:: WORK ORDER ::
Under this line is a listing; return exactly the lines starting at the one with "This is what the speech" and running down to the one with "recorded speech transcript, spectrogram above", and leave out its pictures.

:: RECORD SET ::
---

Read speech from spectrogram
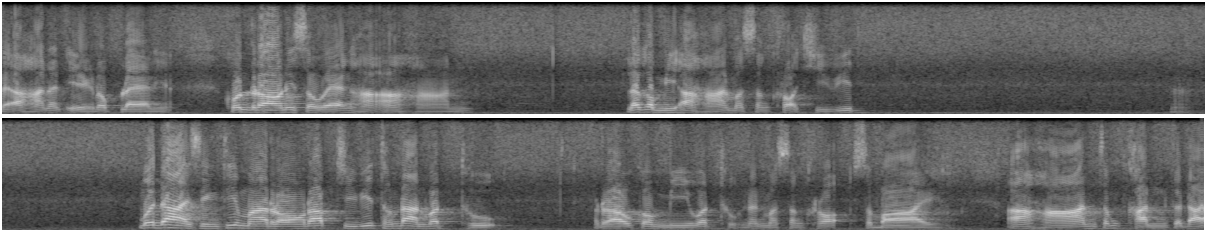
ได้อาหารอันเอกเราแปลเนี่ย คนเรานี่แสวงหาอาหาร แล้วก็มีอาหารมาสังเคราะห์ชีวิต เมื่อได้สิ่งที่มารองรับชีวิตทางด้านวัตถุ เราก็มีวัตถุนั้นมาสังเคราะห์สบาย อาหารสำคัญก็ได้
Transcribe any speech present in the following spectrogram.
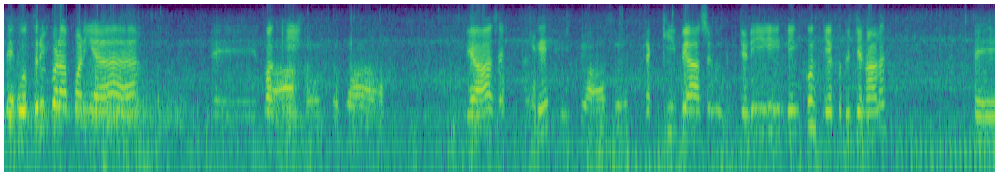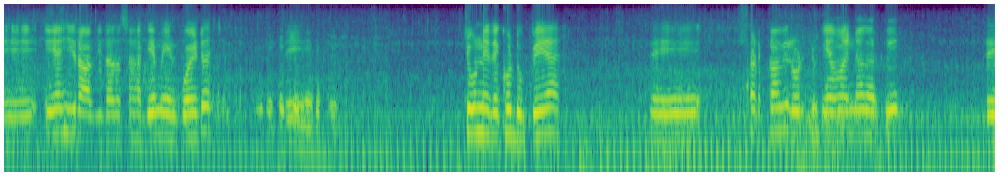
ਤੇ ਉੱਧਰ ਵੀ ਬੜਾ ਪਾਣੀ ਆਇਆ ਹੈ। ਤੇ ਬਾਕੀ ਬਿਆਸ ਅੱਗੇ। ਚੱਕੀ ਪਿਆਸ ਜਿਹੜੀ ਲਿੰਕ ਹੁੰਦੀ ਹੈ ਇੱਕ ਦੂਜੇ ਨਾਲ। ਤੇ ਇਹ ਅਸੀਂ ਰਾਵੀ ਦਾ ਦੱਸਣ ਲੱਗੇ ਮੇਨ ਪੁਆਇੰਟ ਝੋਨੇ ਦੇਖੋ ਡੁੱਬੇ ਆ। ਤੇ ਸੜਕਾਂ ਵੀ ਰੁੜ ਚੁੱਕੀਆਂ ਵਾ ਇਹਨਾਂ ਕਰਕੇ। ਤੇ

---

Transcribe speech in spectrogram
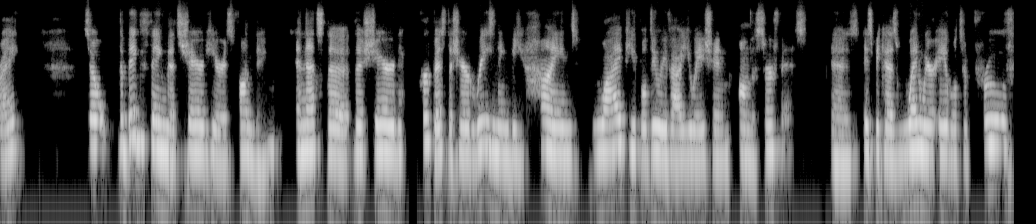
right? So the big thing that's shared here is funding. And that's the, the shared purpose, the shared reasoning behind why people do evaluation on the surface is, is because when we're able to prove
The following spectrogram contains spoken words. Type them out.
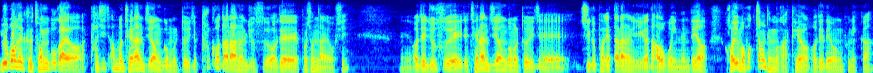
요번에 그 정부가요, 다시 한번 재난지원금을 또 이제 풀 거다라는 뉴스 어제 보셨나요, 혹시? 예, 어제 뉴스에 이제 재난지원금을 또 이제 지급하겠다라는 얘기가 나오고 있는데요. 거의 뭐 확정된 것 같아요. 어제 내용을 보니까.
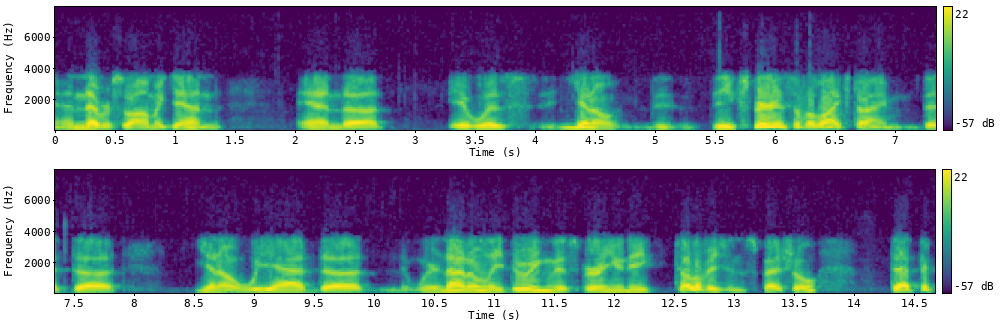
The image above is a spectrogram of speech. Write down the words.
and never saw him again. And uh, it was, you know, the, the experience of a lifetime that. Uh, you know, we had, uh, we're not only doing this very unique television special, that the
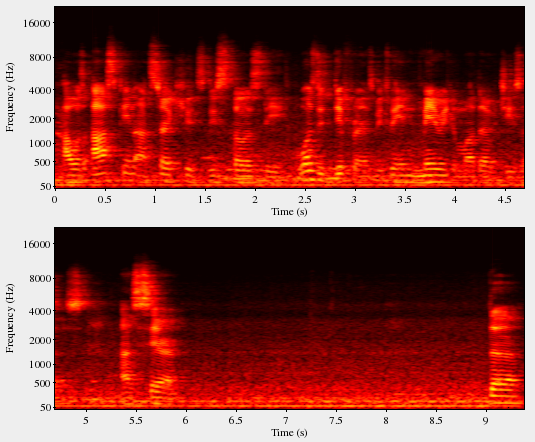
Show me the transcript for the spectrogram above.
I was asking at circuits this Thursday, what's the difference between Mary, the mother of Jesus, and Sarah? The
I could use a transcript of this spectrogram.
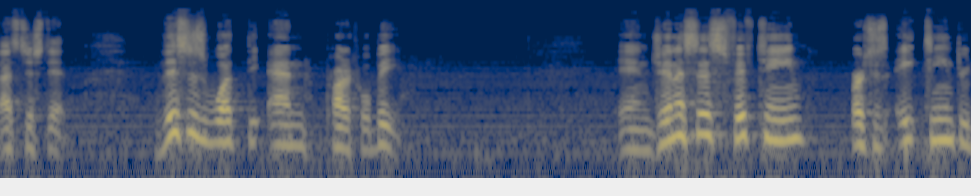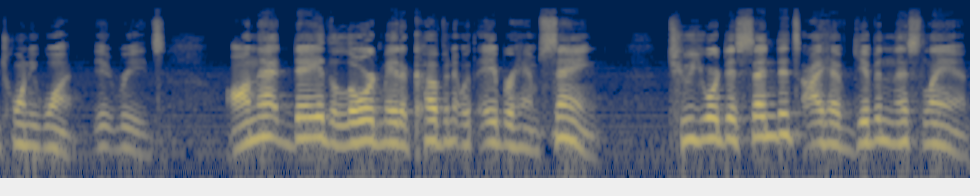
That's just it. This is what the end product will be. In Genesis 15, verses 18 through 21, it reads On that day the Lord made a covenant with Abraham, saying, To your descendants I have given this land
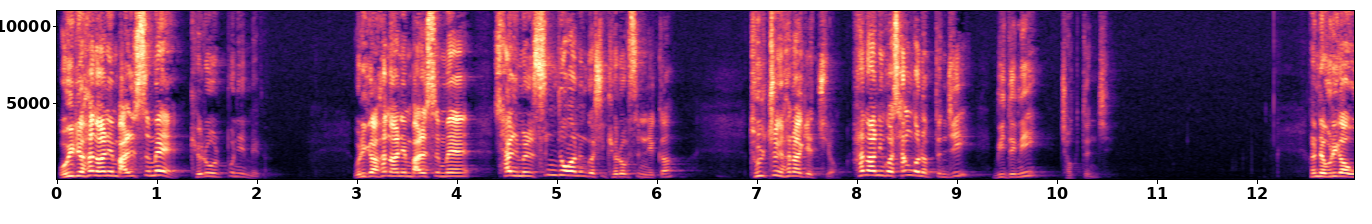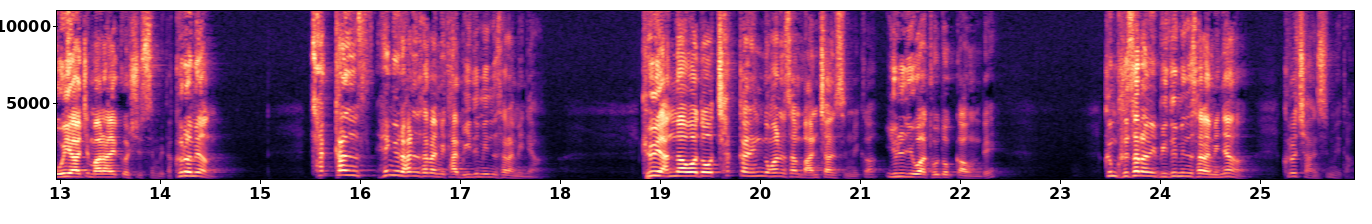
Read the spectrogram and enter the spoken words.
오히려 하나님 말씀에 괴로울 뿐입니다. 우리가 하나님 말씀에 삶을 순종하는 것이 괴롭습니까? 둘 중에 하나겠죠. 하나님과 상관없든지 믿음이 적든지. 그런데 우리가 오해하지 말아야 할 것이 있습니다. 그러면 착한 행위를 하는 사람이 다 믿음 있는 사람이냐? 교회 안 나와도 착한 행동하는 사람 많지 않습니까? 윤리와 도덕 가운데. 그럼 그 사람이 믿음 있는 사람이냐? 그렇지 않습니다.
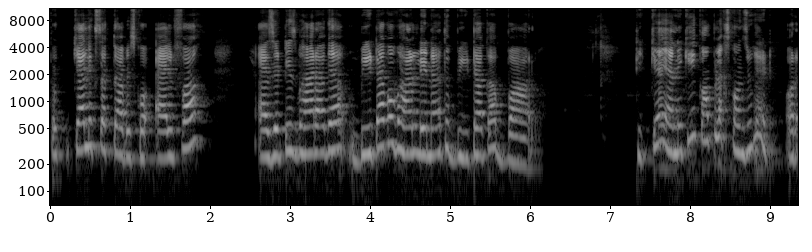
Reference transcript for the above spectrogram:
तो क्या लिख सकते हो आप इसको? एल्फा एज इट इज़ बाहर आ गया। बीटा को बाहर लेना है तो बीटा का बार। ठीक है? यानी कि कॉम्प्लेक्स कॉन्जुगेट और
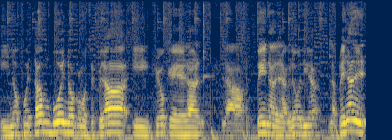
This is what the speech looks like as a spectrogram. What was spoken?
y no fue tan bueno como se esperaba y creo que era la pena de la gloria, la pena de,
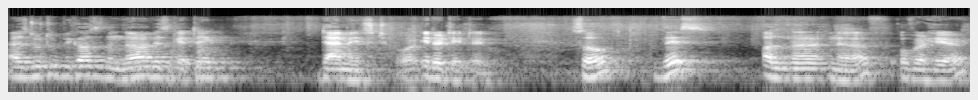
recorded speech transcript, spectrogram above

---

:: TASK OUTPUT ::
This is what the speech looks like as a spectrogram. What was spoken?
y no fue tan bueno como se esperaba y creo que era la pena de la gloria, la pena de,
recorded speech transcript, spectrogram above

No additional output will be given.